### WHAT YOU NEED TO DO
Images excluded, return every record exactly as it reads.

WORKING DATA below:

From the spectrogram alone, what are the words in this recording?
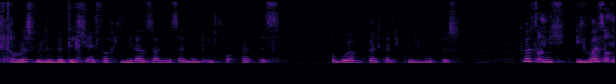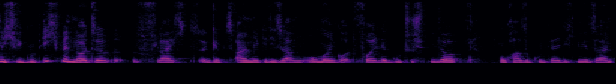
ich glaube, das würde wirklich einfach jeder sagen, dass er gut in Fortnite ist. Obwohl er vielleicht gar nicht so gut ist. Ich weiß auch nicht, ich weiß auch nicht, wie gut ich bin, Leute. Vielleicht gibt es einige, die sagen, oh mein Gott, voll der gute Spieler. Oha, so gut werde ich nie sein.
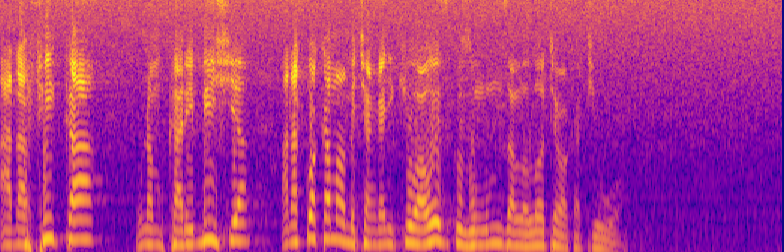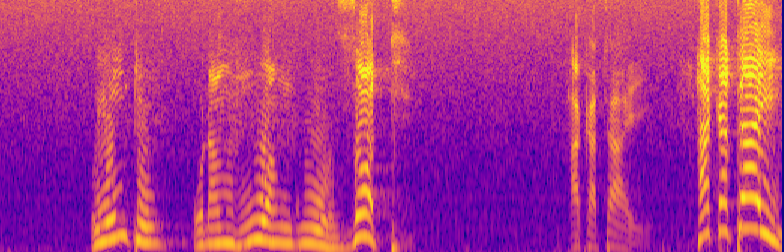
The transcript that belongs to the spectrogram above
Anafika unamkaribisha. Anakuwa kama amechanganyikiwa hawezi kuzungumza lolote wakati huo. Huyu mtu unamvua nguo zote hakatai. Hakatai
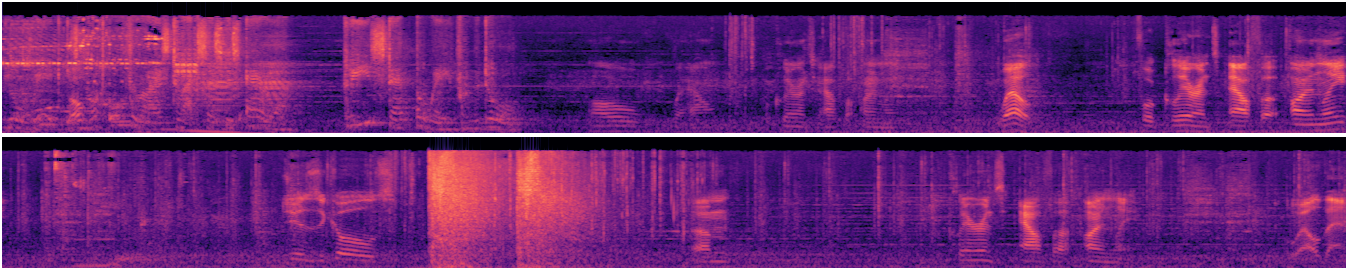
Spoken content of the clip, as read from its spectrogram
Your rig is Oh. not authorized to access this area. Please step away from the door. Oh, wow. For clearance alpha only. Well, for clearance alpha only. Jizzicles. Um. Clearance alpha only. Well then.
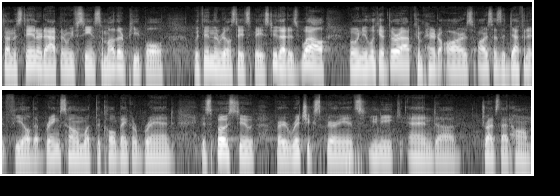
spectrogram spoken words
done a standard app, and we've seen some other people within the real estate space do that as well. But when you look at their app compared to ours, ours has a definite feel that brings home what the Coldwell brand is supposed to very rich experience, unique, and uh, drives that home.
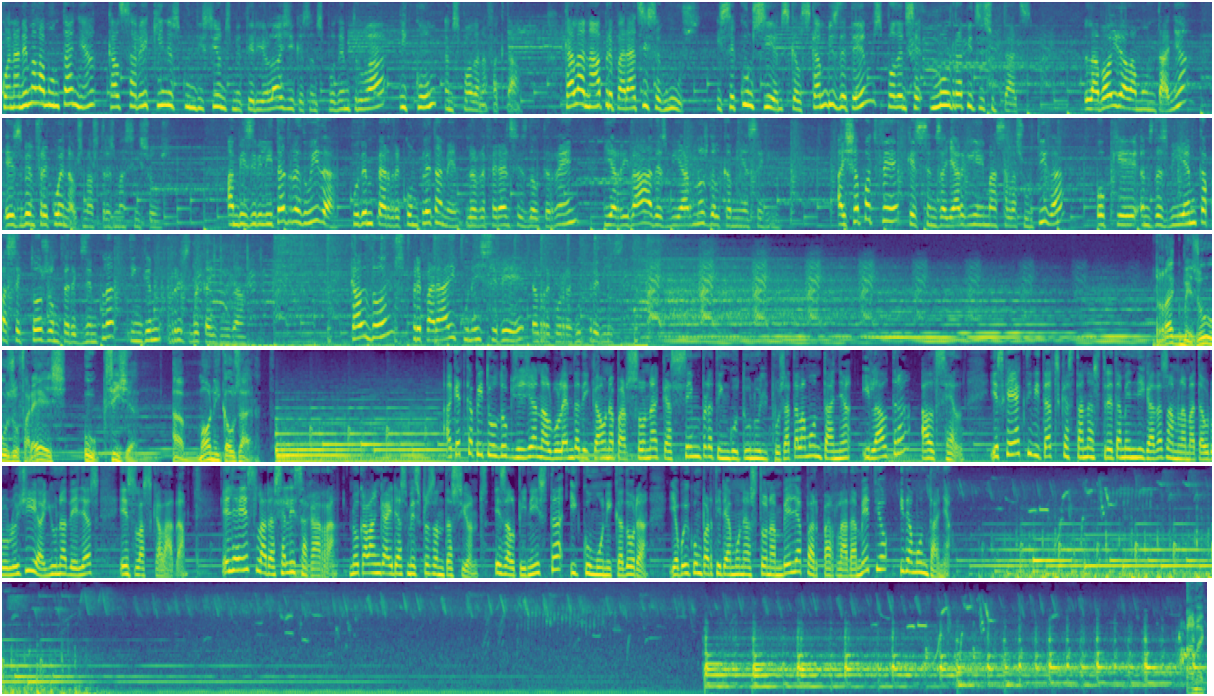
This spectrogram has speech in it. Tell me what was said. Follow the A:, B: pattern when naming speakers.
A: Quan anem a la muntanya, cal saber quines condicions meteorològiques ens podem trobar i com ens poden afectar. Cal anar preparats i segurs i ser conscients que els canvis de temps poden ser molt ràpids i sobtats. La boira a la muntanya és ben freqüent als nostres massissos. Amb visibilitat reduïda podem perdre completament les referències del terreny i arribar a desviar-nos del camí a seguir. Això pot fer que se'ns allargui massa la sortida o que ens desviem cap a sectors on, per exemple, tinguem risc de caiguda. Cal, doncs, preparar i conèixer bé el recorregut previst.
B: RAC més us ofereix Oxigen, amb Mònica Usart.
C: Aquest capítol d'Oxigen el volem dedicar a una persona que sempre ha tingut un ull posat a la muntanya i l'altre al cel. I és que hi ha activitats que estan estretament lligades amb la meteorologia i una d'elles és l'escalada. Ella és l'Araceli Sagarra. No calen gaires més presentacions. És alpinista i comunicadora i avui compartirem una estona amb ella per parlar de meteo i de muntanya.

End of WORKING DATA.

### EXERCISE OUTPUT
From the spectrogram alone, what are the words in this recording?
ich glaube, das würde wirklich einfach jeder sagen, dass er gut in Fortnite ist. Obwohl er vielleicht gar nicht so gut ist. Ich weiß auch nicht, ich weiß auch nicht, wie gut ich bin, Leute. Vielleicht gibt es einige, die sagen, oh mein Gott, voll der gute Spieler. Oha, so gut werde ich nie sein.
The transcript that belongs to the spectrogram above
Anafika unamkaribisha. Anakuwa kama amechanganyikiwa hawezi kuzungumza lolote wakati huo. Huyu mtu unamvua nguo zote hakatai. Hakatai
Spoken content of the clip, as read from its spectrogram
Your rig is Oh. not authorized to access this area. Please step away from the door. Oh, wow. For clearance alpha only. Well, for clearance alpha only. Jizzicles. Um. Clearance alpha only. Well then.
spectrogram spoken words
done a standard app, and we've seen some other people within the real estate space do that as well. But when you look at their app compared to ours, ours has a definite feel that brings home what the Coldwell brand is supposed to very rich experience, unique, and uh, drives that home.
This spectrogram has speech in it. Tell me what was said. Follow the A:, B: pattern when naming speakers.
A: Quan anem a la muntanya, cal saber quines condicions meteorològiques ens podem trobar i com ens poden afectar. Cal anar preparats i segurs i ser conscients que els canvis de temps poden ser molt ràpids i sobtats. La boira a la muntanya és ben freqüent als nostres massissos. Amb visibilitat reduïda podem perdre completament les referències del terreny i arribar a desviar-nos del camí a seguir. Això pot fer que se'ns allargui massa la sortida o que ens desviem cap a sectors on, per exemple, tinguem risc de caiguda. Cal, doncs, preparar i conèixer bé el recorregut previst.
B: RAC més us ofereix Oxigen, amb Mònica Usart.
C: Aquest capítol d'Oxigen el volem dedicar a una persona que sempre ha tingut un ull posat a la muntanya i l'altre al cel. I és que hi ha activitats que estan estretament lligades amb la meteorologia i una d'elles és l'escalada. Ella és l'Araceli Sagarra. No calen gaires més presentacions. És alpinista i comunicadora i avui compartirem una estona amb ella per parlar de meteo i de muntanya.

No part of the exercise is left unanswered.